Travelling the world - what you should know
What things do I definitely need to take with me when travelling the world?
You definitely need to pack valid identification documents, and it is a good idea to have some copies of your passport and ID card with you, too. Of course you must not forget your plane and/or train tickets, and don't forget your emergency contact numbers. These should include phone numbers of relatives as well as the phone number to report your cash or credit cards should they be stolen.
Before you start out on your travels, you need to ensure you are well informed about the countries you are visiting and their entry and safety requirements. For example, you'll need to clarify whether you need to apply for visas, and if so, what type of visas you'll be required to carry with you. Also important: before setting off, you'll need to have International Health Insurance cover. Remember to pack the corresponding English-language documentation and don't forget any medication you need, including, where required, a course of malaria tablets.

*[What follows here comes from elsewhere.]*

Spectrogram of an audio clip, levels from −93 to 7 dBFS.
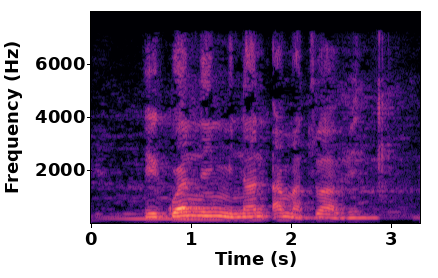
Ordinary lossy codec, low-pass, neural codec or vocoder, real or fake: MP3, 64 kbps; 7.2 kHz; none; real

What else should you take? Your camera of course - invaluable for all those wonderful memories! Also useful would be an international driving licence, and possibly an international student card. And maybe your favourite cuddly toy... and think about possible presents for your hosts, if required.
What do I do if my ID card/passport is stolen?
If your ID document is stolen, get in touch with one of your home country's diplomatic missions, namely your country's embassy or consulate in the country you are travelling in. If your passport is lost, they can provide a travel document to enable you to get back home
Are there countries I should not travel to?
When planning your itinerary, check the Federal Foreign Office current safety warnings ("Aktuelle Reisewarnungen" - German only) for your target destinations or for specific regions within the countries you intend to visit. When you are abroad, check with local people whether there are dangerous places you should avoid.
How much money should I take?
If you intend to spend a long time in any one country, on holiday or on a travel-and-work basis, depending on that country's regulations you may need to be able to demonstrate that you have available funds of around € 2,000 to € 3,500 and/or a return air ticket - for example, in Australia and New Zealand. A current bank statement is usually accepted as proof.
It is advisable to research the cost of living in the countries you intend to visit, and to calculate how much money you are likely to need, for example, for travel in the country, accommodation, food, pocket money etc.
And what do I do if I run out of money?
A number of banks offer credit cards that enable you to withdraw cash free of charge throughout Europe, and worldwide if you use "Visa" cash terminals.
In an emergency, the diplomatic missions will help. They will facilitate contact with friends and family back home and will advise on the fastest possible money transfer (express credit transfer, telegraphic transfer, Western Union money transfer). If the country you are in does not support these modes of money transfer, your diplomatic mission may handle the transfer through their own system.
A hot tip from the Eurodesk team: go "wwoofing" - work for food and accommodation on an organic farm. Workcamps are another good tip: they fit in well with travelling and offer a great opportunity to work on a project together with other young folk while getting to know the country and its people. Again, your food and accommodation will be taken care of. Just as with any other Work&Travel scheme, you need to make sure you have the right visa.
Is there an international emergency number I can call in any emergency situation?
In all EU countries and in Iceland, Liechtenstein, Norway, Switzerland, Russia, Ukraine, and several other European countries, you can call the European Emergency Number 112. This telephone number connects you to a control centre that will alert the appropriate emergency service, i.e., police, ambulance or fire brigade. The control centres are supposed to be able to deal with distress calls in a number of languages. Here, too, the diplomatic missions will help if required.